» **REQUIREMENT**: Once you find the line with "From the spectrogram" in the entries below, print it and each line after it up to and including the line with "For the spectrogram", exactly, without pictures.

» **DATA UNDER STUDY**:

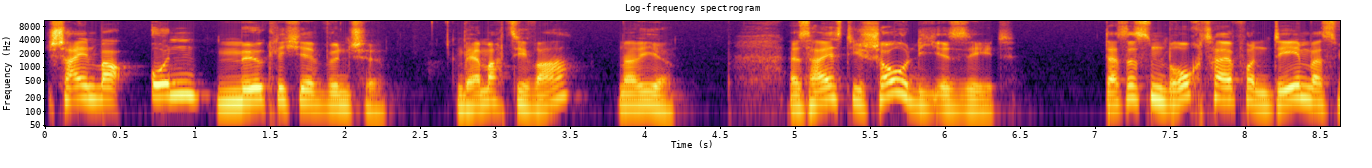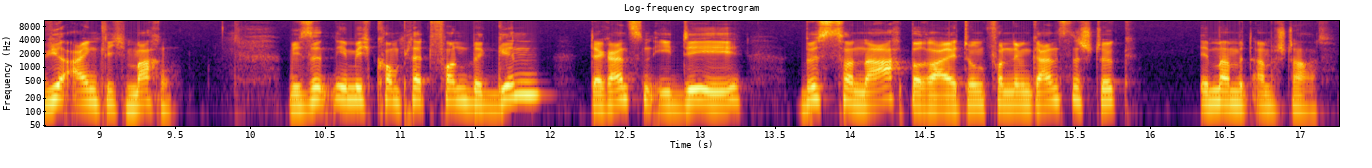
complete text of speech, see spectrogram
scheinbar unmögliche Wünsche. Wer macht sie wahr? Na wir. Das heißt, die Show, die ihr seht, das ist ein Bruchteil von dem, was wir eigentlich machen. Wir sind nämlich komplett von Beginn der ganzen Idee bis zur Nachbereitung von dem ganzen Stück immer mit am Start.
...
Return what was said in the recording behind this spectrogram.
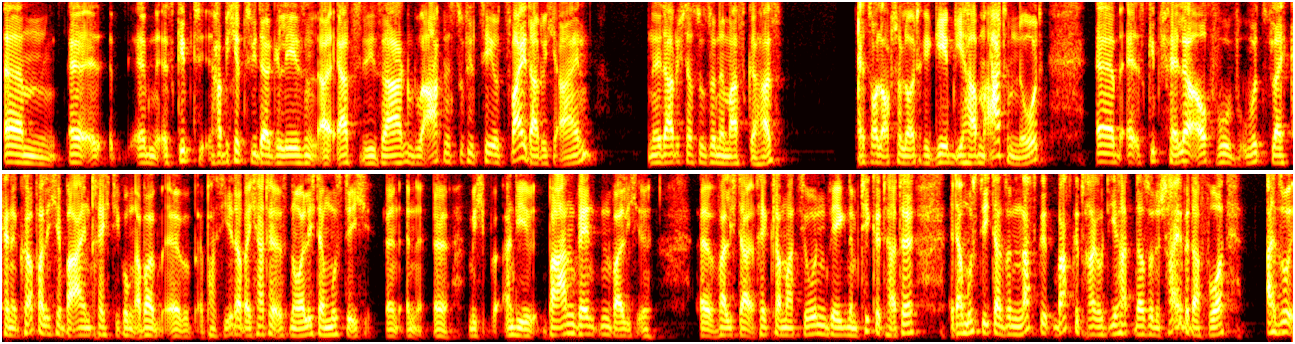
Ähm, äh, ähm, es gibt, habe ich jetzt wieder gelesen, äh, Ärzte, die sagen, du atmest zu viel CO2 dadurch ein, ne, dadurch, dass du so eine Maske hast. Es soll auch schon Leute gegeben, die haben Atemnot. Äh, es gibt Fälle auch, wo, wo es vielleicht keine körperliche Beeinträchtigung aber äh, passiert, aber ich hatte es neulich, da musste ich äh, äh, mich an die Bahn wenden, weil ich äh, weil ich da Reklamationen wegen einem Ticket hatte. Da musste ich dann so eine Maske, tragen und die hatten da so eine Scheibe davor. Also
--
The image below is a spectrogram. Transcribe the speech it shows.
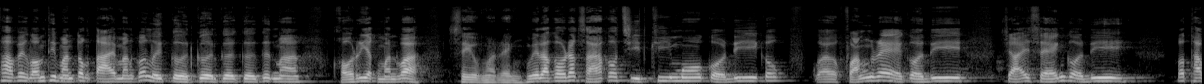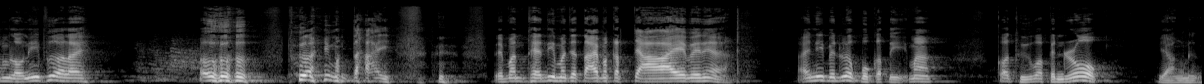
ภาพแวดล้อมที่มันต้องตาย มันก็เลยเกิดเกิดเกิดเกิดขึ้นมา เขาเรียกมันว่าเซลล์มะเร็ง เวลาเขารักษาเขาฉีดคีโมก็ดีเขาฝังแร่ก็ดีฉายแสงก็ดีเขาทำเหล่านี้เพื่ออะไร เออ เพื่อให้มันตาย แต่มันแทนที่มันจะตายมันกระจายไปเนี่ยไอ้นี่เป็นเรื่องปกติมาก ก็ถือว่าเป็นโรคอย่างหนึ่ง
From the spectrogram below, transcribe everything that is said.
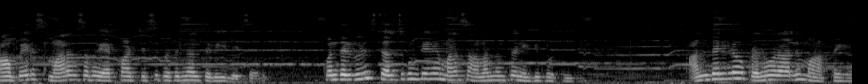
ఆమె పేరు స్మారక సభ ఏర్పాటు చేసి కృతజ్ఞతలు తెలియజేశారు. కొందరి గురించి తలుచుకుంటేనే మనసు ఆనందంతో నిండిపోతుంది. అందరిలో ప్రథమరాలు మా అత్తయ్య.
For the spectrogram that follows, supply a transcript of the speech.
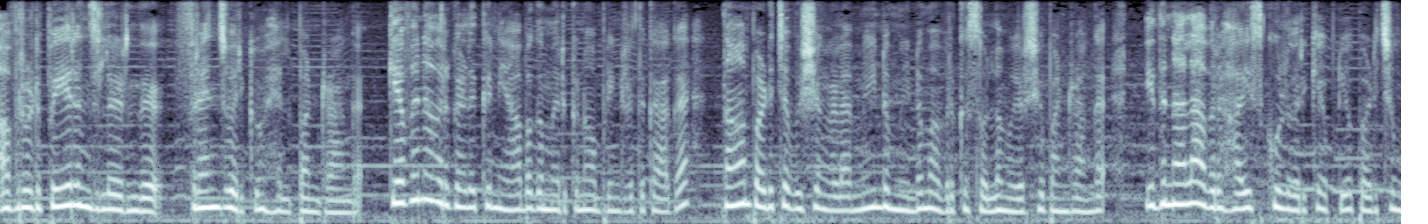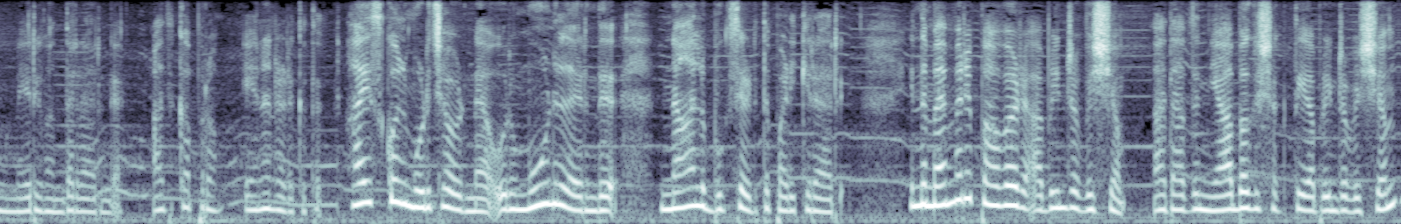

» **EXERCISE OUTPUT**:
From the spectrogram below, transcribe everything that is said.
ఆమె పేరు స్మారక సభ ఏర్పాటు చేసి కృతజ్ఞతలు తెలియజేశారు. కొందరి గురించి తలుచుకుంటేనే మనసు ఆనందంతో నిండిపోతుంది. అందరిలో ప్రథమరాలు మా అత్తయ్య.
For the spectrogram that follows, supply a transcript of the speech.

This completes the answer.